Handing in your resignation, either verbally or in writing, is a clear statement by you to your employer that you’re going to leave your job. Threatening to leave, or saying you’re looking for another job, isn’t the same as formally resigning, but saying ‘I quit!’ in the heat of an argument with your employer may be taken as a proper resignation so be cautious in what you say. If you do resign in the heat of the moment but didn’t mean it, tell your employer quickly.
Before handing in your resignation, think carefully about why you’re doing it and whether it’s the right thing to do. If you’re leaving because of problems at work or a disagreement with your boss, could these problems be sorted out through your company’s standard grievance procedure? Think about how you’ll manage without your wages, and how easy it will be to find another job.
How To Resign From Your Job
You should make it clear to your employer that you’re formally resigning. You can give your resignation verbally, unless your contract of employment says otherwise. However, it’s always a good idea to put it in writing, saying how much notice you’re giving and what your last day will be. If you want to explain your reasons for resigning, putting it in writing will make it easier to organise your thoughts. Give your employer the right amount of notice. By law, you must give one week’s notice if you’ve worked for your employer for a month or more. Your contract may demand longer.
- your resignation can’t be taken back, unless your contract allows it, or your employer agrees
- you’ll get your final pay on your normal pay day unless your contract says differently – you don’t have the right to ask for it any earlier
- as long as you’ve given notice in accordance with the terms of your contract, your employer must accept your resignation
Some Do’s and Don’ts:
- Don’t get caught off-guard, so do prepare to resign by removing all personal items and files from your office and computer for those instances when your employer will ask you to leave as soon as you tender your resignation.

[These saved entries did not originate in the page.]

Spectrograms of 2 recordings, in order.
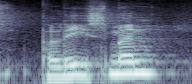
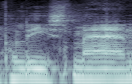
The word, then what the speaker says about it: policeman: And then we also mentioned police policeman. Notice the pronunciation there. I'm not saying policeman, I'm saying policeman. I'm using that schwa sound, uh, policeman.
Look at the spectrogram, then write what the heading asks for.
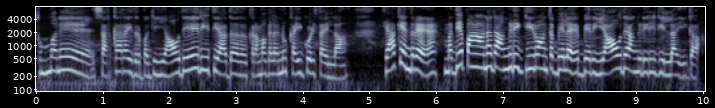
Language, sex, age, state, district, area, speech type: Kannada, female, 30-45, Karnataka, Bangalore Rural, rural, spontaneous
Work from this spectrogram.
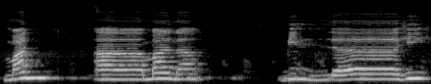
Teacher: لفظ اللہ کی لام کو ہم نے باریک کر کے پڑھنا ہے کیونکہ اس سے پہلے زیر ہے، اور لفظ اللہ کے لام کے اوپر کھڑا زبر کھینچیں گے۔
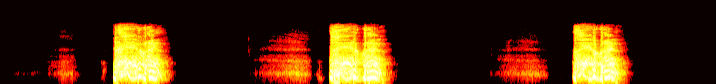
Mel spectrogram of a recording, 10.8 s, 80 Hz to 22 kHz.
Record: {"three_cough_length": "10.8 s", "three_cough_amplitude": 32735, "three_cough_signal_mean_std_ratio": 0.37, "survey_phase": "beta (2021-08-13 to 2022-03-07)", "age": "18-44", "gender": "Male", "wearing_mask": "No", "symptom_cough_any": true, "symptom_new_continuous_cough": true, "symptom_runny_or_blocked_nose": true, "symptom_shortness_of_breath": true, "symptom_fatigue": true, "symptom_headache": true, "symptom_onset": "4 days", "smoker_status": "Never smoked", "respiratory_condition_asthma": true, "respiratory_condition_other": false, "recruitment_source": "Test and Trace", "submission_delay": "2 days", "covid_test_result": "Positive", "covid_test_method": "ePCR"}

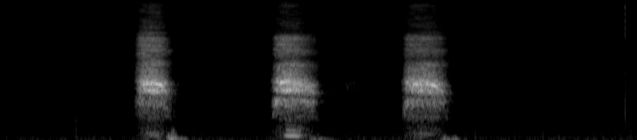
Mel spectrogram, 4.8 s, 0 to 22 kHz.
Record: {"exhalation_length": "4.8 s", "exhalation_amplitude": 5730, "exhalation_signal_mean_std_ratio": 0.33, "survey_phase": "beta (2021-08-13 to 2022-03-07)", "age": "18-44", "gender": "Female", "wearing_mask": "No", "symptom_cough_any": true, "symptom_runny_or_blocked_nose": true, "symptom_headache": true, "symptom_change_to_sense_of_smell_or_taste": true, "symptom_loss_of_taste": true, "symptom_onset": "12 days", "smoker_status": "Never smoked", "respiratory_condition_asthma": false, "respiratory_condition_other": false, "recruitment_source": "REACT", "submission_delay": "1 day", "covid_test_result": "Negative", "covid_test_method": "RT-qPCR", "influenza_a_test_result": "Negative", "influenza_b_test_result": "Negative"}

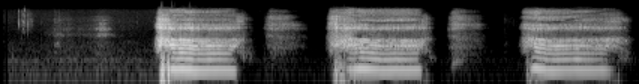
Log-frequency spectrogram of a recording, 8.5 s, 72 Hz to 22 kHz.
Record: {"exhalation_length": "8.5 s", "exhalation_amplitude": 30802, "exhalation_signal_mean_std_ratio": 0.51, "survey_phase": "beta (2021-08-13 to 2022-03-07)", "age": "18-44", "gender": "Female", "wearing_mask": "No", "symptom_cough_any": true, "symptom_runny_or_blocked_nose": true, "symptom_sore_throat": true, "symptom_fatigue": true, "symptom_headache": true, "smoker_status": "Never smoked", "respiratory_condition_asthma": false, "respiratory_condition_other": false, "recruitment_source": "Test and Trace", "submission_delay": "2 days", "covid_test_result": "Positive", "covid_test_method": "RT-qPCR", "covid_ct_value": 30.6, "covid_ct_gene": "N gene"}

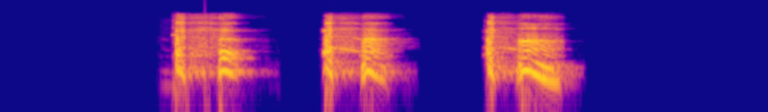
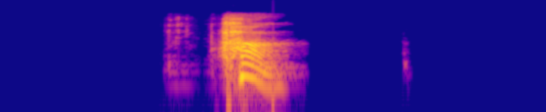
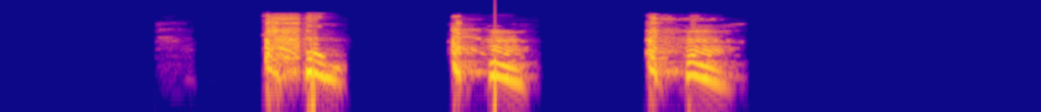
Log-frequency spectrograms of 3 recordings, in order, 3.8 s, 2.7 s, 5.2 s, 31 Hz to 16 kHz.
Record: {"cough_length": "3.8 s", "cough_amplitude": 30978, "cough_signal_mean_std_ratio": 0.34, "exhalation_length": "2.7 s", "exhalation_amplitude": 31038, "exhalation_signal_mean_std_ratio": 0.23, "three_cough_length": "5.2 s", "three_cough_amplitude": 30926, "three_cough_signal_mean_std_ratio": 0.33, "survey_phase": "beta (2021-08-13 to 2022-03-07)", "age": "45-64", "gender": "Female", "wearing_mask": "No", "symptom_none": true, "smoker_status": "Never smoked", "respiratory_condition_asthma": false, "respiratory_condition_other": false, "recruitment_source": "Test and Trace", "submission_delay": "0 days", "covid_test_result": "Negative", "covid_test_method": "ePCR"}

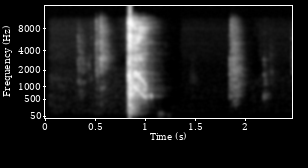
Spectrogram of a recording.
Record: {"cough_length": "2.5 s", "cough_amplitude": 32768, "cough_signal_mean_std_ratio": 0.19, "survey_phase": "beta (2021-08-13 to 2022-03-07)", "age": "18-44", "gender": "Male", "wearing_mask": "No", "symptom_none": true, "smoker_status": "Current smoker (e-cigarettes or vapes only)", "respiratory_condition_asthma": false, "respiratory_condition_other": false, "recruitment_source": "REACT", "submission_delay": "8 days", "covid_test_result": "Negative", "covid_test_method": "RT-qPCR", "influenza_a_test_result": "Negative", "influenza_b_test_result": "Negative"}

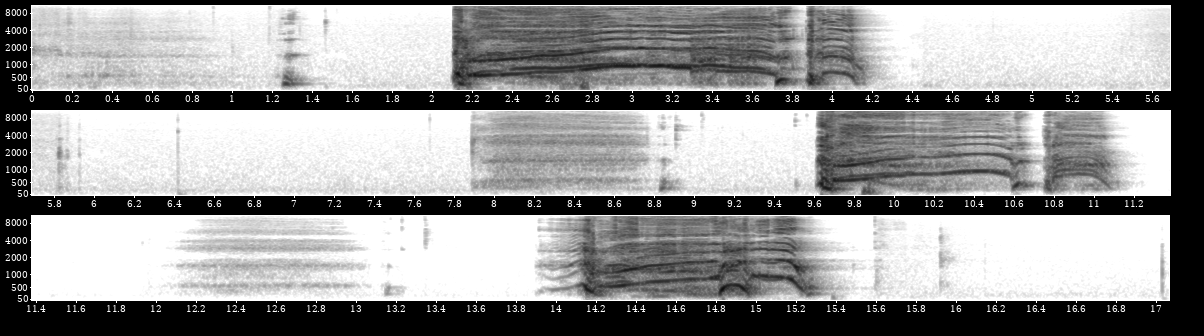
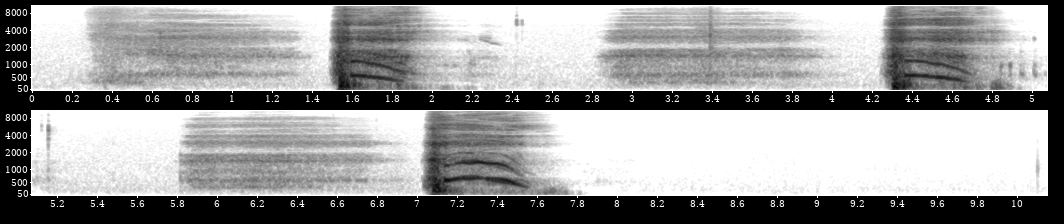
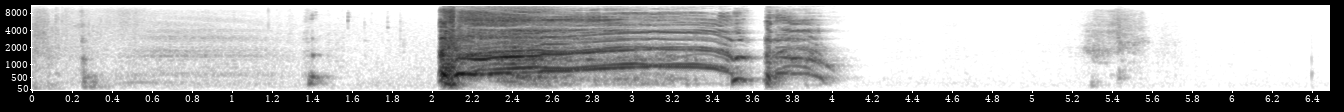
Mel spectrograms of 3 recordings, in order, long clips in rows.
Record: {"three_cough_length": "17.1 s", "three_cough_amplitude": 32768, "three_cough_signal_mean_std_ratio": 0.41, "exhalation_length": "10.2 s", "exhalation_amplitude": 32768, "exhalation_signal_mean_std_ratio": 0.28, "cough_length": "6.5 s", "cough_amplitude": 31700, "cough_signal_mean_std_ratio": 0.36, "survey_phase": "beta (2021-08-13 to 2022-03-07)", "age": "45-64", "gender": "Female", "wearing_mask": "No", "symptom_runny_or_blocked_nose": true, "symptom_fatigue": true, "symptom_change_to_sense_of_smell_or_taste": true, "symptom_other": true, "smoker_status": "Ex-smoker", "respiratory_condition_asthma": false, "respiratory_condition_other": false, "recruitment_source": "Test and Trace", "submission_delay": "2 days", "covid_test_result": "Positive", "covid_test_method": "RT-qPCR", "covid_ct_value": 21.6, "covid_ct_gene": "ORF1ab gene"}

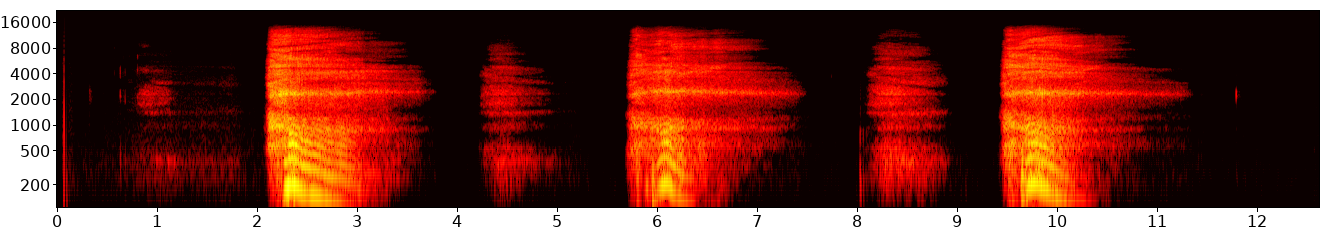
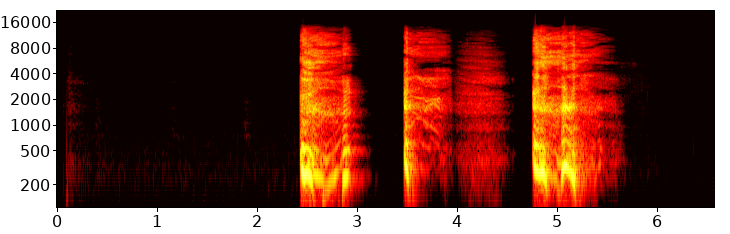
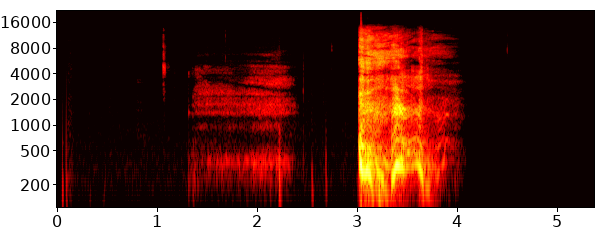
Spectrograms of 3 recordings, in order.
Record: {"exhalation_length": "12.6 s", "exhalation_amplitude": 14858, "exhalation_signal_mean_std_ratio": 0.36, "three_cough_length": "6.6 s", "three_cough_amplitude": 30724, "three_cough_signal_mean_std_ratio": 0.29, "cough_length": "5.4 s", "cough_amplitude": 32768, "cough_signal_mean_std_ratio": 0.23, "survey_phase": "beta (2021-08-13 to 2022-03-07)", "age": "65+", "gender": "Male", "wearing_mask": "No", "symptom_none": true, "smoker_status": "Never smoked", "respiratory_condition_asthma": true, "respiratory_condition_other": false, "recruitment_source": "REACT", "submission_delay": "2 days", "covid_test_result": "Negative", "covid_test_method": "RT-qPCR", "influenza_a_test_result": "Negative", "influenza_b_test_result": "Negative"}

- Do make the transition as easy and as smooth as possible. And do offer to help find and/or train your replacement. But don’t make promises you can’t – or won’t – keep.
- Don’t make any statements or express any opinions that you may later regret. Remember that old adage: if you have nothing good to say, say nothing at all.
- Do be sure and give proper notice to your current employer.
- Don’t burn any bridges. Do leave on good terms with your co-workers and supervisors.
- Do the exit interview with your current employer, if required. But don’t say anything negative about your supervisor or co-workers during the interviewer – no matter how tempted you are.
- Don’t disappear during your last weeks on the job. Do stay a productive member of the team.
- Do make sure you receive all your stored up compensation and benefits, including bonuses/commission and unused holiday time, etc.
- Don’t consider a counter offer unless you are sure it’s a better deal for you; studies show a high percentage of workers still leave the employer within a year of accepting a counteroffer, some being forced out.
- Do make a plan to keep in touch with key co-workers, friends, and mentors. Keep your network strong.
- Don’t feel guilty about leaving. It may be hard to leave, but focus on the fact that you are leaving to accept a great career opportunity. Don’t brag about that great opportunity.
- Do your best to wrap up all your major assignments. And do leave a detailed progress report for your supervisor and/or successor.
- Do be prepared for some employers to overreact to your resignation; some employers immediately dismiss employees who resign.
- Do write a professional resignation letter.
- Don’t feel as though you need to tell your current employer any reason for leaving your job, but do be polite in thanking the employer for the opportunity to work there.
- Do submit your letter of resignation to your immediate supervisor, with a copy to the human resources department.